Eugene Sia, an internship student from Australia, makes a point of the good atmosphere at his workplace. He says, “The office has rather less rules and my Japanese coworkers are so nice and patient to listen to my stories.” Working in the marketing department, Eugene has already been making a big contribution to the company. “He does international marketing and he usually conducts meetings in English,” says Takiguchi expressing his surprise at this outcome. Nevertheless, Eugene is exercising his creativity in the less-rule environment of the company and achieving a good result. It has been decided that he will start working as a full-time employee from April this year. “I’d like to work for the overseas strategies of the company to help it become a global company,” says Eugene of his future hope.
Liu Bei from China is also expected to become a full-time employee of the company in April this year. She is now in charge of office work in the sales department and is satisfied with her current jobs. She says, “I can get involved in various kinds of work such as visiting actual garbage collection sites, learning legal knowledge, accompanying salespeople to see how they conduct negotiations, and learning how to issue a slip and draw up an estimate.” She is expecting the company to expand into China in the future.
Such internationalization within the company has been acting as a good stimulus to Japanese employees. According to the company, in addition, when they mentioned the internship system at employment explanation meetings, they could employ higher-level students with strong aspirations to go overseas than in the past. The company hopes to provide these new, higher-potential Japanese employees with opportunities to make the best of their abilities. This is another reason why the company seriously considers overseas expansion.
In addition to the countries mentioned above, Shirai Eco-center has accepted internship students from the U.S., India, Poland and other countries. But has this attempt actually led to business in any case?
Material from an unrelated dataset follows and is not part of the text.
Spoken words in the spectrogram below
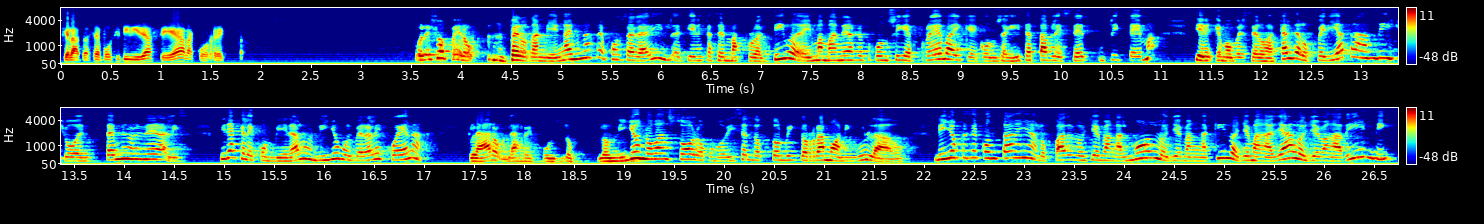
que la tasa de positividad sea la correcta. Por eso, pero, pero también hay una responsabilidad y tienen que ser más proactivos. De la misma manera que tú consigues pruebas y que conseguiste establecer un sistema, tienen que moverse los alcaldes. Los pediatras han dicho, en términos generales, mira que le conviene a los niños volver a la escuela. Claro, la los, los niños no van solos, como dice el doctor Víctor Ramos, a ningún lado. Niños que se contagian, los padres los llevan al mall, los llevan aquí, los llevan allá, los llevan a Disney,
Takiguchi says, “Our interns from Poland and India have made proposals for business projects in their countries.” He says that the proposals still need to be refined, but for collection and recycling of electronic waste in India, the company plans to take concrete action starting with visiting Mumbai and Chennai to find alliance partners. “In the future also, if we receive any proposal for waste treatment business from our interns who have returned to their countries, we will consider investments positively,” says Takiguchi.